» **Study material**
***
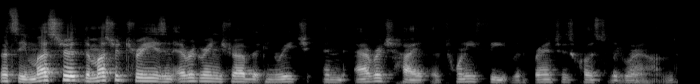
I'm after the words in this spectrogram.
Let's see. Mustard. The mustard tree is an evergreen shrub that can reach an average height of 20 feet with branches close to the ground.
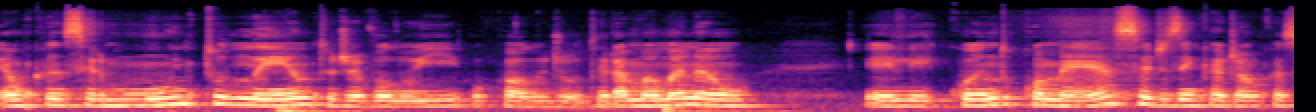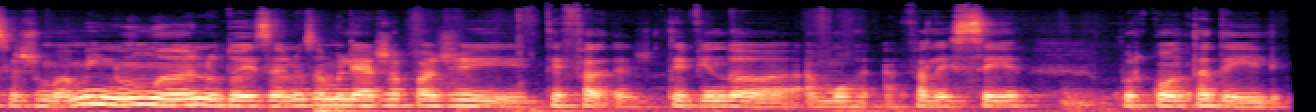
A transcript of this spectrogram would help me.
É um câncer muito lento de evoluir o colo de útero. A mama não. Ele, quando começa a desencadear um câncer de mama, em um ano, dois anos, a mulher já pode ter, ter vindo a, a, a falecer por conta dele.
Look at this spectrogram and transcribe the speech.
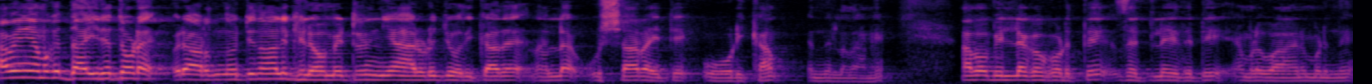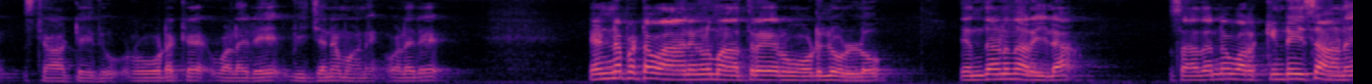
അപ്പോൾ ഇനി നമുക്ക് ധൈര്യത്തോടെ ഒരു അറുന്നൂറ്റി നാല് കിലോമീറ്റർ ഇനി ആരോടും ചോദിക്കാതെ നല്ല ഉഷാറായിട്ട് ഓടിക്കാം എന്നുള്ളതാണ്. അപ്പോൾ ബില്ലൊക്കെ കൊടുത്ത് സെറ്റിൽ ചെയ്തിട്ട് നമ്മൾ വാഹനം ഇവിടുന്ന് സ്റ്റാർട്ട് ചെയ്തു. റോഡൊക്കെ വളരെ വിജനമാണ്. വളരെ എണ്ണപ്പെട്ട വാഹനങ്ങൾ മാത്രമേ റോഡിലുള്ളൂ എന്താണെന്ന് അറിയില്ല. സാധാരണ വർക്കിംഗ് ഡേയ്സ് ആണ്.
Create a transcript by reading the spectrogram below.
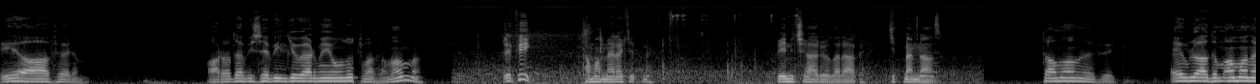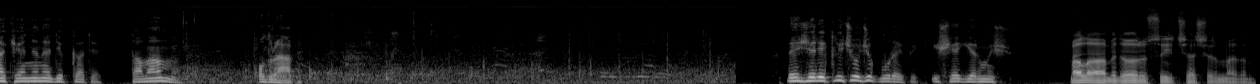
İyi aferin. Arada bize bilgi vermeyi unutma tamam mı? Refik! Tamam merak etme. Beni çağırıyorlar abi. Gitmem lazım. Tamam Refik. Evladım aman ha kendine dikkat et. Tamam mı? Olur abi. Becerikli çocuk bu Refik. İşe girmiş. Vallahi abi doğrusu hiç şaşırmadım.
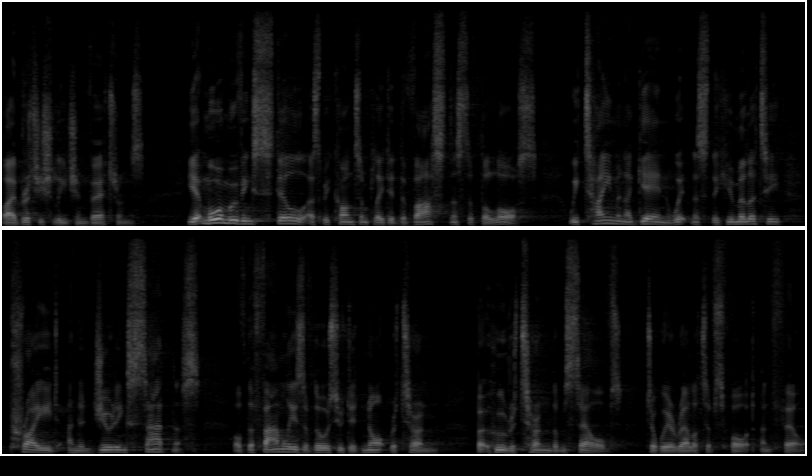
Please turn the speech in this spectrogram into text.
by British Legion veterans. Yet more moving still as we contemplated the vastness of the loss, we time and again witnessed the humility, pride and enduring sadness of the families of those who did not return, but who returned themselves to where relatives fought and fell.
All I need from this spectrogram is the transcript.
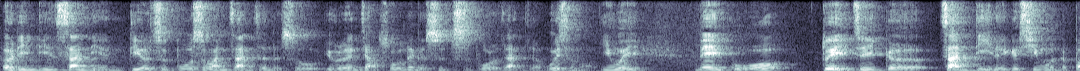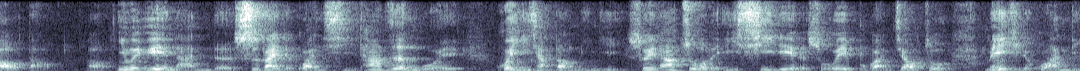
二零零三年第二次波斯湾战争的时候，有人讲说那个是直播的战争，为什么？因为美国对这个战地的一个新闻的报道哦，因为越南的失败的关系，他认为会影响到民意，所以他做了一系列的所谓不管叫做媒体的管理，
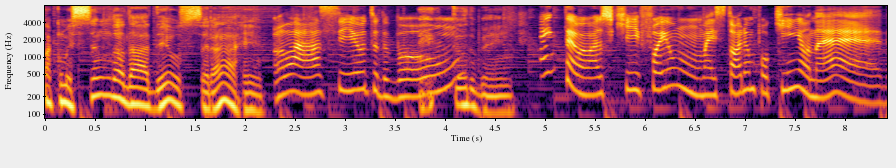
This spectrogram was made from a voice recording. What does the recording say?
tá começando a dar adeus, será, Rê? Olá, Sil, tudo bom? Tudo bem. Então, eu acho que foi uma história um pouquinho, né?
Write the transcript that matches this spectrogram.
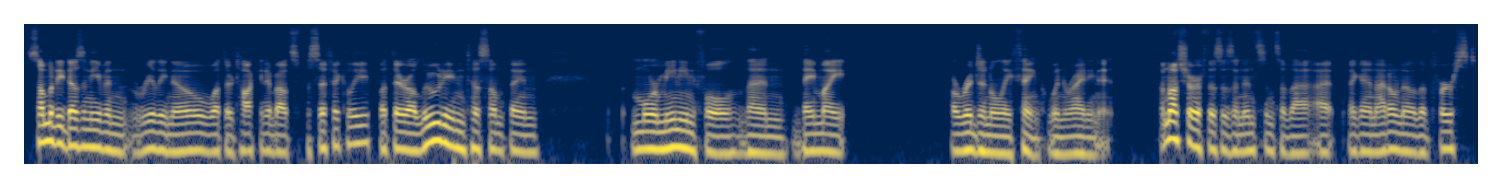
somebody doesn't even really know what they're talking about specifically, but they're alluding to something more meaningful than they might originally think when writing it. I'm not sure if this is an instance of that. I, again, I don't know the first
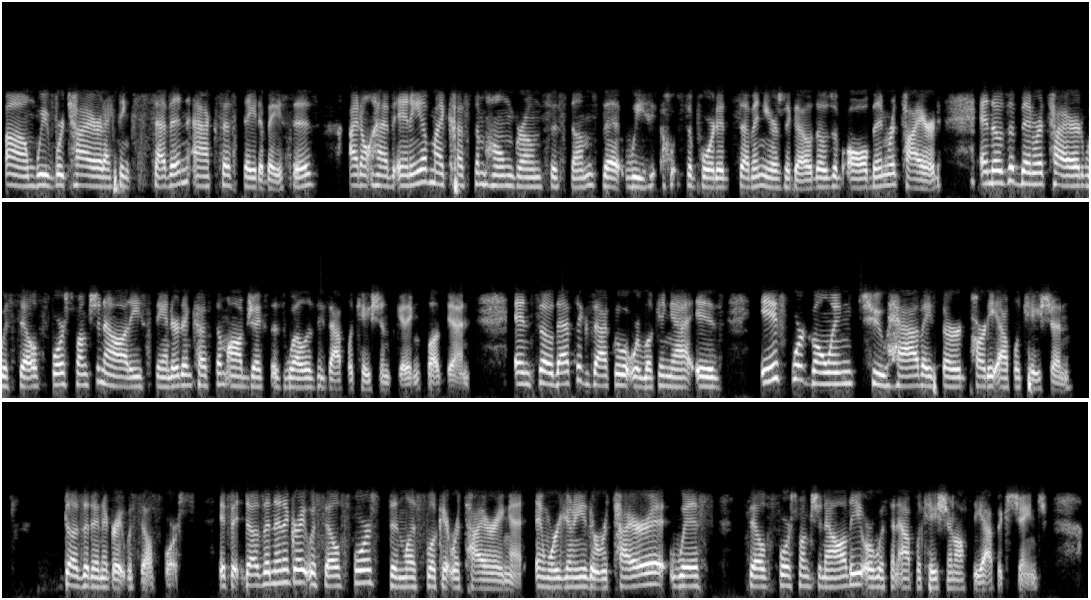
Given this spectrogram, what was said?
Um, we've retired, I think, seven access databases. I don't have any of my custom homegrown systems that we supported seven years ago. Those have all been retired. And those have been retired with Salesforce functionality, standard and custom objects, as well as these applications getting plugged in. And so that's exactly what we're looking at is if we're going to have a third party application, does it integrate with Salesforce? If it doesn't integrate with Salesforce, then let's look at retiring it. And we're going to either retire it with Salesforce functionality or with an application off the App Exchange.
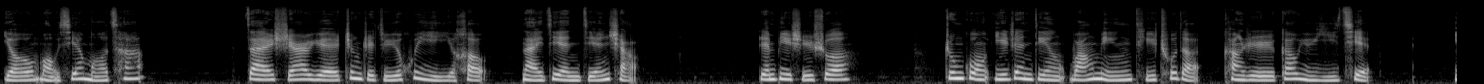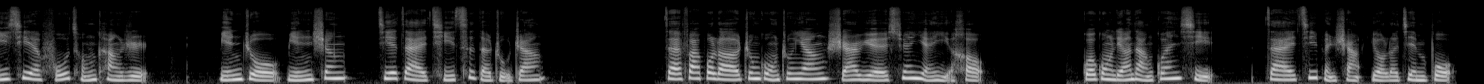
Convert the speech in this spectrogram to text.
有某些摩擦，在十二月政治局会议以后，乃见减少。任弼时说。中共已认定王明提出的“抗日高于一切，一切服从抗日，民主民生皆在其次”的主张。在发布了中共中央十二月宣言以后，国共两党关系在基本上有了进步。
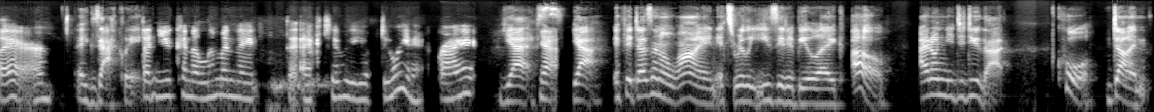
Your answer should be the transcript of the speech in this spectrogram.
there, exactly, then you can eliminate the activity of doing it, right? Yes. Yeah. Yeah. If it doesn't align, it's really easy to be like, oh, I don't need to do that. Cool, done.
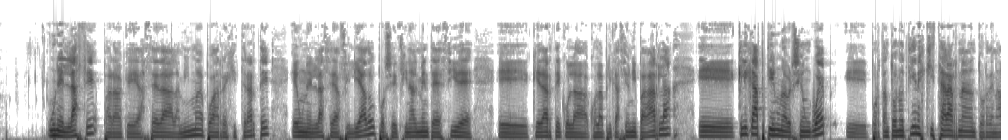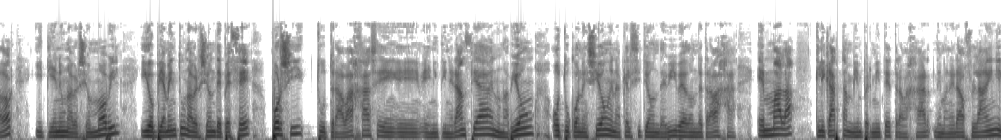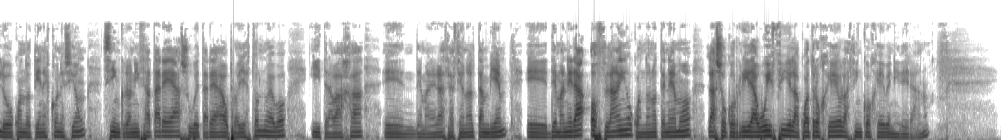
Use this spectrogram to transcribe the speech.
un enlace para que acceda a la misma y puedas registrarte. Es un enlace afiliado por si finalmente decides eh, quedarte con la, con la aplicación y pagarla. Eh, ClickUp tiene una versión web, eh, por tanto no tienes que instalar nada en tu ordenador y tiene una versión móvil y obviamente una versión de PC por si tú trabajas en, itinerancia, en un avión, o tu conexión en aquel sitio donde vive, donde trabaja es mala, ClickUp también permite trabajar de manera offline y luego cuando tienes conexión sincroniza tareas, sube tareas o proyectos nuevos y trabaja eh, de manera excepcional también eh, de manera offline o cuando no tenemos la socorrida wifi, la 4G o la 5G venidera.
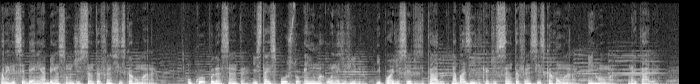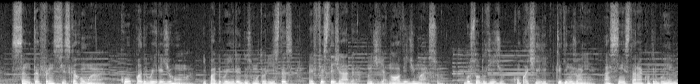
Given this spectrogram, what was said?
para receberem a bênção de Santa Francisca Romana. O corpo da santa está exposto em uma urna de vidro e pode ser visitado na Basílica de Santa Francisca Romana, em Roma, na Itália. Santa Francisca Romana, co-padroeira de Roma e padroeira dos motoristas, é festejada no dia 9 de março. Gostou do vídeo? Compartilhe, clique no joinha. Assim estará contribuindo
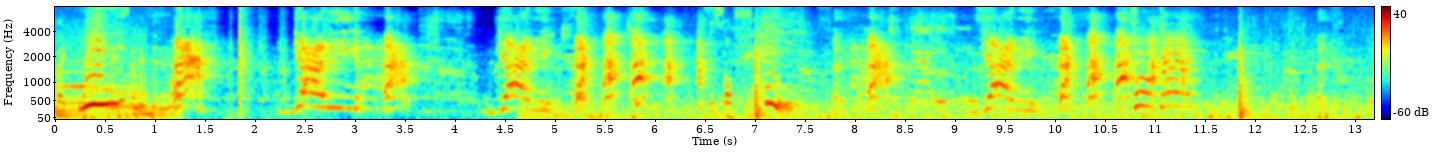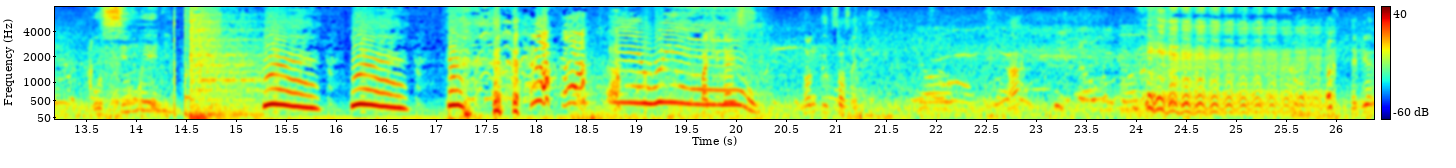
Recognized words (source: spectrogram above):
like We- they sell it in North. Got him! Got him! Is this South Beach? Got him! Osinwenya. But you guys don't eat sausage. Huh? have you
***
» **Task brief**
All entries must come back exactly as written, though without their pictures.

» **Final answer**
I'm after the words in this spectrogram.
Let's see. Mustard. The mustard tree is an evergreen shrub that can reach an average height of 20 feet with branches close to the ground.
A transcript of this spectrogram would help me.
É um câncer muito lento de evoluir o colo de útero. A mama não. Ele, quando começa a desencadear um câncer de mama, em um ano, dois anos, a mulher já pode ter, ter vindo a, a, a falecer por conta dele.
Look at this spectrogram and transcribe the speech.
അപ്പോൾ ഇനി നമുക്ക് ധൈര്യത്തോടെ ഒരു അറുന്നൂറ്റി നാല് കിലോമീറ്റർ ഇനി ആരോടും ചോദിക്കാതെ നല്ല ഉഷാറായിട്ട് ഓടിക്കാം എന്നുള്ളതാണ്. അപ്പോൾ ബില്ലൊക്കെ കൊടുത്ത് സെറ്റിൽ ചെയ്തിട്ട് നമ്മൾ വാഹനം ഇവിടുന്ന് സ്റ്റാർട്ട് ചെയ്തു. റോഡൊക്കെ വളരെ വിജനമാണ്. വളരെ എണ്ണപ്പെട്ട വാഹനങ്ങൾ മാത്രമേ റോഡിലുള്ളൂ എന്താണെന്ന് അറിയില്ല. സാധാരണ വർക്കിംഗ് ഡേയ്സ് ആണ്.
Create a transcript by reading the spectrogram below.
İyi aferin. Arada bize bilgi vermeyi unutma tamam mı? Refik! Tamam merak etme. Beni çağırıyorlar abi. Gitmem lazım. Tamam Refik. Evladım aman ha kendine dikkat et. Tamam mı? Olur abi. Becerikli çocuk bu Refik. İşe girmiş. Vallahi abi doğrusu hiç şaşırmadım.
Please turn the speech in this spectrogram into text.
by British Legion veterans. Yet more moving still as we contemplated the vastness of the loss, we time and again witnessed the humility, pride and enduring sadness of the families of those who did not return, but who returned themselves to where relatives fought and fell.
All I need from this spectrogram is the transcript.
二零零三年第二次波斯湾战争的时候，有人讲说那个是直播的战争，为什么？因为美国对这个战地的一个新闻的报道哦，因为越南的失败的关系，他认为会影响到民意，所以他做了一系列的所谓不管叫做媒体的管理，
This spectrogram was made from a voice recording. What does the recording say?
tá começando a dar adeus, será, Rê? Olá, Sil, tudo bom? Tudo bem. Então, eu acho que foi uma história um pouquinho, né?
Write the transcript that matches this spectrogram.
somebody doesn't even really know what they're talking about specifically, but they're alluding to something more meaningful than they might originally think when writing it. I'm not sure if this is an instance of that. I, again, I don't know the first
Given this spectrogram, what was said?
Um, we've retired, I think, seven access databases. I don't have any of my custom homegrown systems that we supported seven years ago. Those have all been retired. And those have been retired with Salesforce functionality, standard and custom objects, as well as these applications getting plugged in. And so that's exactly what we're looking at is if we're going to have a third party application, does it integrate with Salesforce? If it doesn't integrate with Salesforce, then let's look at retiring it. And we're going to either retire it with Salesforce functionality or with an application off the App Exchange.
Convert the speech in this spectrogram to text.
有某些摩擦，在十二月政治局会议以后，乃见减少。任弼时说。中共已认定王明提出的“抗日高于一切，一切服从抗日，民主民生皆在其次”的主张。在发布了中共中央十二月宣言以后，国共两党关系在基本上有了进步。
Your answer should be the transcript of the speech in this spectrogram.
there, exactly, then you can eliminate the activity of doing it, right? Yes. Yeah. Yeah. If it doesn't align, it's really easy to be like, oh, I don't need to do that. Cool, done.
Use this spectrogram to transcribe the speech.
un enlace para que acceda a la misma y puedas registrarte. Es un enlace afiliado por si finalmente decides eh, quedarte con la, con la aplicación y pagarla. Eh, ClickUp tiene una versión web, eh, por tanto no tienes que instalar nada en tu ordenador y tiene una versión móvil y obviamente una versión de PC por si tú trabajas en, itinerancia, en un avión, o tu conexión en aquel sitio donde vive, donde trabaja es mala, ClickUp también permite trabajar de manera offline y luego cuando tienes conexión sincroniza tareas, sube tareas o proyectos nuevos y trabaja eh, de manera excepcional también eh, de manera offline o cuando no tenemos la socorrida wifi, la 4G o la 5G venidera.
Given this spectrogram, what was said?
para receberem a bênção de Santa Francisca Romana. O corpo da santa está exposto em uma urna de vidro e pode ser visitado na Basílica de Santa Francisca Romana, em Roma, na Itália. Santa Francisca Romana, co-padroeira de Roma e padroeira dos motoristas, é festejada no dia 9 de março. Gostou do vídeo? Compartilhe, clique no joinha. Assim estará contribuindo
Recognized words (source: spectrogram above):
like We- they sell it in North. Got him! Got him! Is this South Beach? Got him! Osinwenya. But you guys don't eat sausage. Huh? have you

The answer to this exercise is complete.